As Juneteenth is being celebrated nationwide this weekend, the latest edition of the Poetic Justice Cypher pays homage to the holiday celebrating emancipation.
The power of the word is all about liberation, and it’s only right that Cassius brings you the latest edition of the Poetic Justice Cypher video series featuring poetic powerhouses from Historic Black Colleges & Universities to celebrate the Juneteenth holiday in grand fashion. This year is special, as Juneteenth is now a federal holiday after the Biden presidential administration signed Senate bill S.475 into law making it so last year.
Juneteenth’s origins lie in the state of Texas, where on June 19th, 1865, enslaved Black people came to find out from Union Army soldiers who had arrived that they had been freed two years before due to the Emancipation Proclamation signed by President Abraham Lincoln. The freed people celebrated, and marked that day as a holiday ever since. In the years following, Black communities in other states joined in and celebrated the day along with Black Texans.
The quest to have Juneteenth recognized as a national holiday had picked up steam in recent years. Ms. Opal Lee, a retired teacher who is regarded as “the grandmother of Juneteenth”, steadfastly advocated for it and was present as President Biden signed the bill into law.
For this Poetic Justice Cypher, the four poets presented espouse on what Juneteenth means to them, and how they feel the day should be honored. HBCUs are a major cornerstone of the Black community as repositories of our history and as bridges between generations. In this video, we hear from Allyson Smith of Howard University, Darius Donald of Kentucky State University, Edwina Belizaire of North Carolina A&T State University and Ta’Mia King, North Carolina Central University. Each student represents well with passion and pride

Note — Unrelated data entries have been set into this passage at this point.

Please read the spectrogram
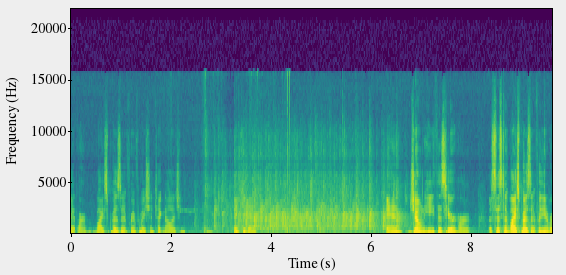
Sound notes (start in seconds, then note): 2.7 audience applause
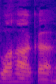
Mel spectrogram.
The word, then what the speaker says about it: Oaxaca: the city yes it's the city how's it pronounced um i'm sorry people i'm sorry i'm dummy oaxaca i should have known as oaxaca okay i've met people from oaxaca uh i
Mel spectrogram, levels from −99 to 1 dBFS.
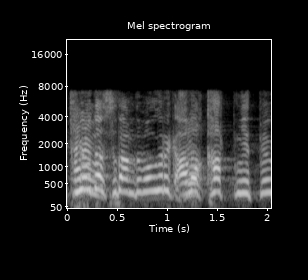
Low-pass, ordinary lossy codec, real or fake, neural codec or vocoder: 7.2 kHz; none; real; none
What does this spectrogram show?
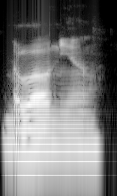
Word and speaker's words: Melania: Melania.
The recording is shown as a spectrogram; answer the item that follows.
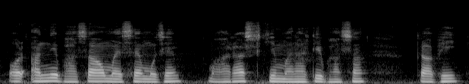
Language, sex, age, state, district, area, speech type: Hindi, male, 45-60, Madhya Pradesh, Bhopal, urban, spontaneous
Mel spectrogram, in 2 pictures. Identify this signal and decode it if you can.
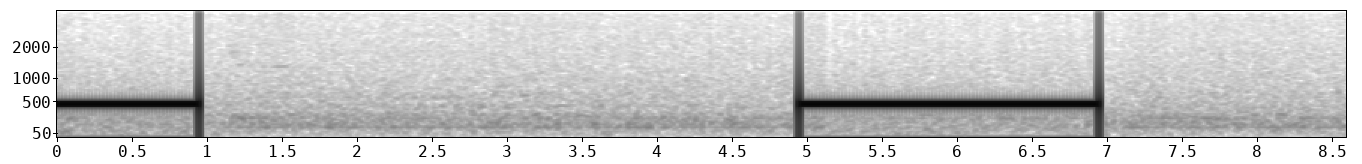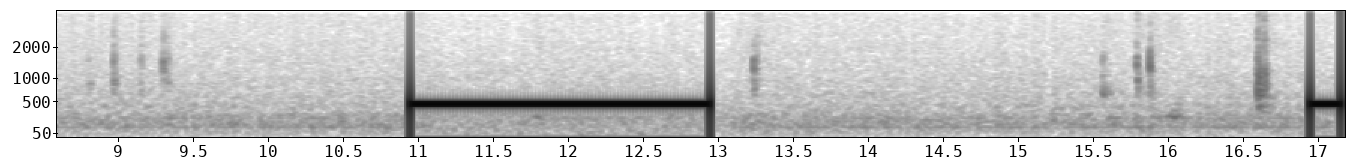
Ringback tone (North America), 440 + 480 Hz.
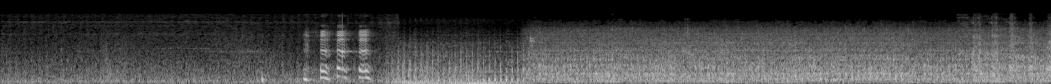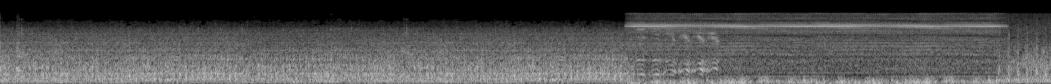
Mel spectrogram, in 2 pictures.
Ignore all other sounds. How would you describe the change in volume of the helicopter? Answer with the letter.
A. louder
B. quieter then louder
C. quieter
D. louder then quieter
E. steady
A.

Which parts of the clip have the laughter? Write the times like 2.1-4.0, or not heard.
2.6-4.0, 9.6-10.8, 16.9-17.8.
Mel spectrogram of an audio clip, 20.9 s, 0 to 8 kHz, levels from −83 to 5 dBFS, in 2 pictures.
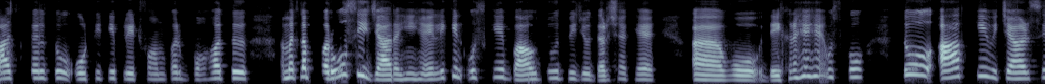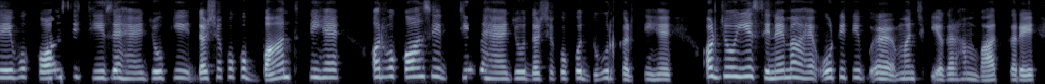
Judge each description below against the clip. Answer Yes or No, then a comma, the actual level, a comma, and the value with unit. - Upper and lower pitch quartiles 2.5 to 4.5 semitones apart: No, average, 4.9 semitones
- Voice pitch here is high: Yes, high, 225 Hz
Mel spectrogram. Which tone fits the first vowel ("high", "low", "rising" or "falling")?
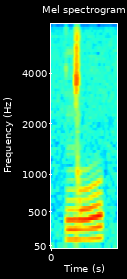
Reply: rising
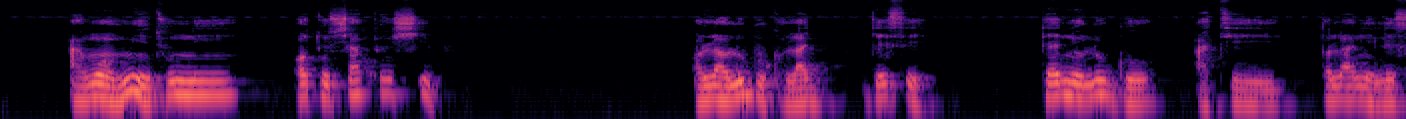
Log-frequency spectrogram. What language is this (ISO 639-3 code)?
yor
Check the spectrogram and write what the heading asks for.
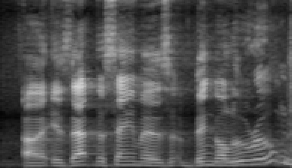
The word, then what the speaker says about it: Bengaluru: Is that the same as Bengaluru?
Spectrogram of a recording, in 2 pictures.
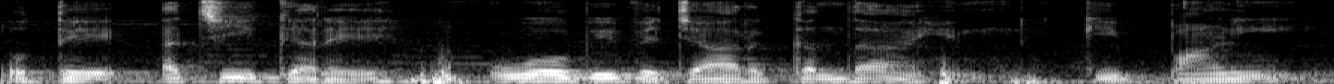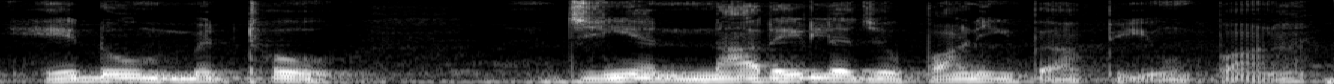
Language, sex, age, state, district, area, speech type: Sindhi, male, 30-45, Gujarat, Kutch, rural, spontaneous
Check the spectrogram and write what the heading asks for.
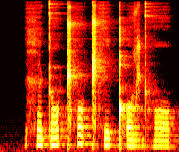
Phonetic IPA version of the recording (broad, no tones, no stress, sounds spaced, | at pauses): x ɛ ʈ ɔ ǁʰ ɔ ǁʰ e ǃʼ ɔ z ɖʱ ɔ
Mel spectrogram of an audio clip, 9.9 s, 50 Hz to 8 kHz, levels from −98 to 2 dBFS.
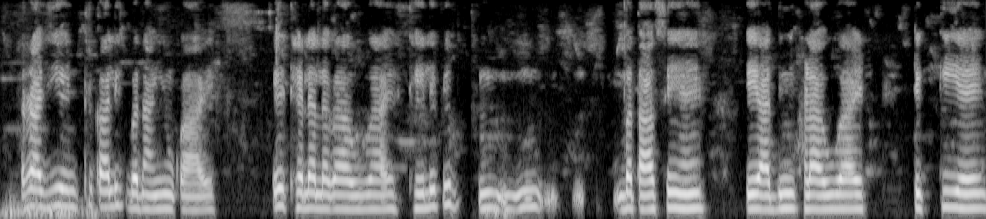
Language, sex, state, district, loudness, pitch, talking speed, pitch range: Hindi, female, Uttar Pradesh, Budaun, -17 LUFS, 200 Hz, 140 wpm, 190-220 Hz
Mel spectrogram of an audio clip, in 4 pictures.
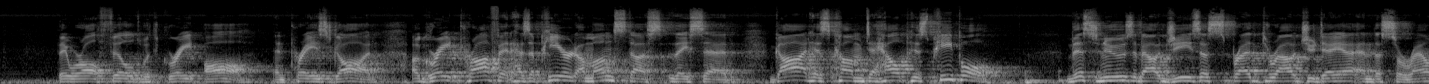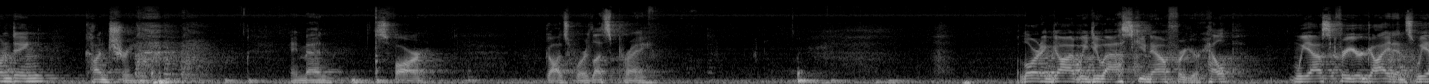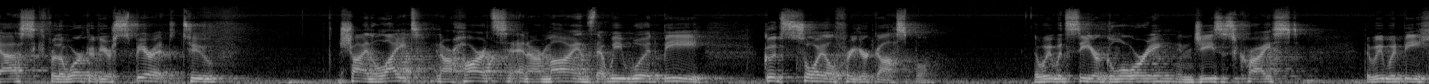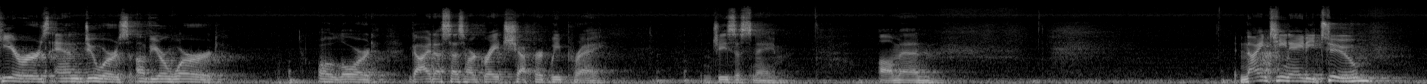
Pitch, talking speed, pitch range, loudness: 125 Hz, 125 wpm, 95-140 Hz, -27 LUFS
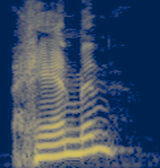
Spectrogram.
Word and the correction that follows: Hardman: Is that how you say his name? – McCall Hardman. Hardman. – Oh, I looked. That's an R. My writing could use some improvement. Hardman.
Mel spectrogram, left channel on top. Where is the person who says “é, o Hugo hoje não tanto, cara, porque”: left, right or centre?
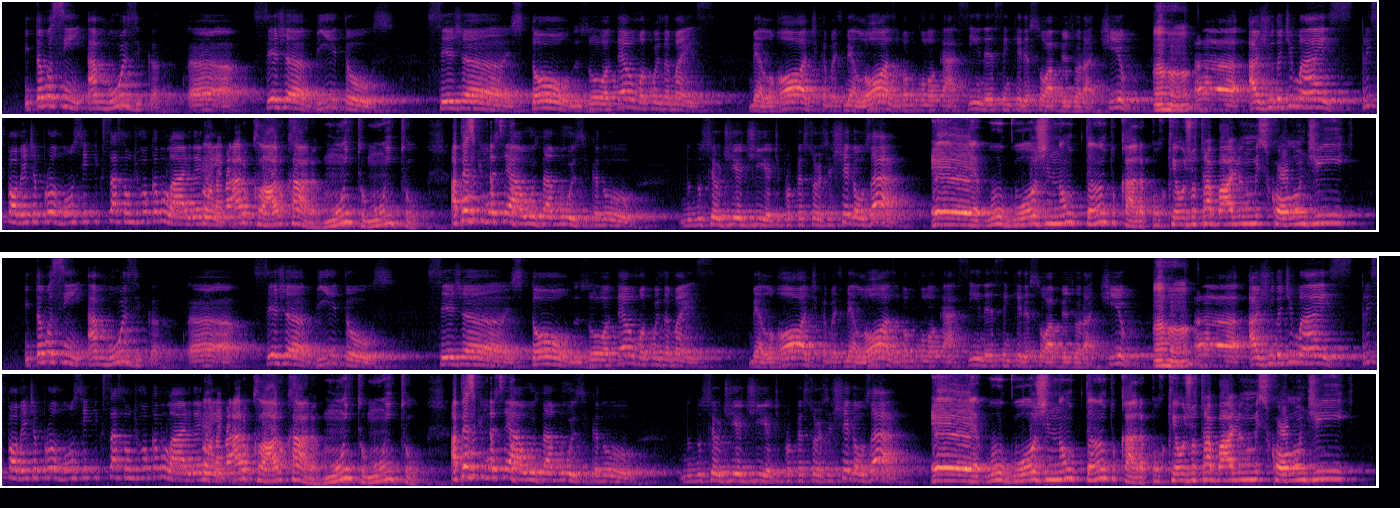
Right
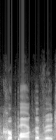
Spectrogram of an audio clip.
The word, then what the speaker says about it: Kravakovic: Kravakovic. You got to get that first syllable with the kra. I always want to put the P first, and that gets me in trouble every time.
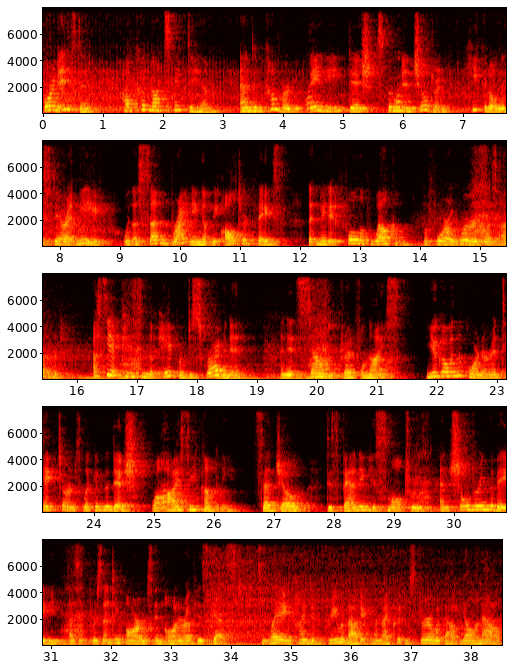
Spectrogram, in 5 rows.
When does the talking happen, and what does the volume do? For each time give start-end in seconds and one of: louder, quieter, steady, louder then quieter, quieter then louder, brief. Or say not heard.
0.0-38.4 steady.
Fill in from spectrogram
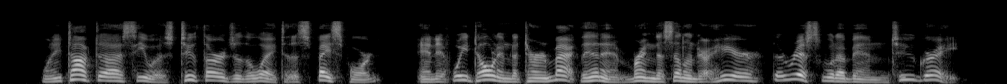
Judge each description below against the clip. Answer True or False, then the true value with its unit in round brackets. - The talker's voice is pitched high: False (155 Hz)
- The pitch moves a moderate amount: False (6.8 semitones)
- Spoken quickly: True (215 wpm)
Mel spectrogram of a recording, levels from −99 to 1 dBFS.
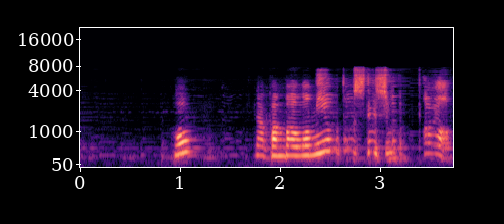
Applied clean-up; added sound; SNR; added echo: neural mask model DeepFilterNet 3.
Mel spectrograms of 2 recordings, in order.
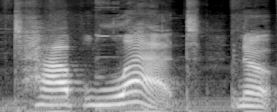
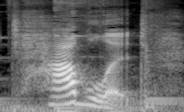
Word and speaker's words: tablet: 首先我们来看一下它的发音，很多同学呢会读成 tablet，no，它的重音在第一个音节。 tablet，然后字母 e 在这里是发一个唰的音，对，tablet。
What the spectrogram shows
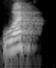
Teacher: Ta, what, for wow, join the edges of your lips and give a nice big hole in between the lips. What, ta is very shadid harf, so the sound should be pronounced and cut off right away.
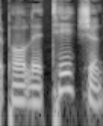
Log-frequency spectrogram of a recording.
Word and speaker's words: politician: But then a person, that the person noun, that's politician. So politician. So the word stress is now on the third syllable.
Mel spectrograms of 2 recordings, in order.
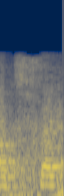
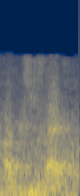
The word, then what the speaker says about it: ഓക്സ്ഫഡ്: ഇതിനെ ഓക്സ്ഫോർഡ് എന്ന് പറയാറുണ്ട്. അതിന്റെ ഉച്ചാരണം ഓക്സ്ഫഡ് എന്നാണ്. ഓക്സ്ഫഡ്.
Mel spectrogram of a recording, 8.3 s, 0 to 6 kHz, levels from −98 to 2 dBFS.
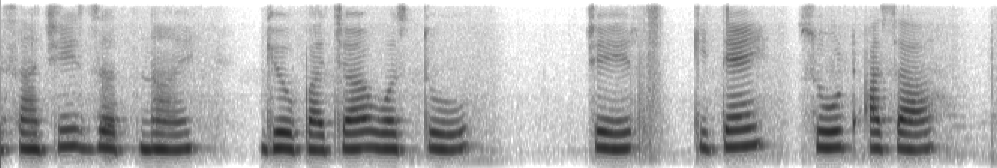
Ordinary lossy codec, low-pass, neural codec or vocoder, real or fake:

Kick off Juneteenth with pride and power and check out the video in full above.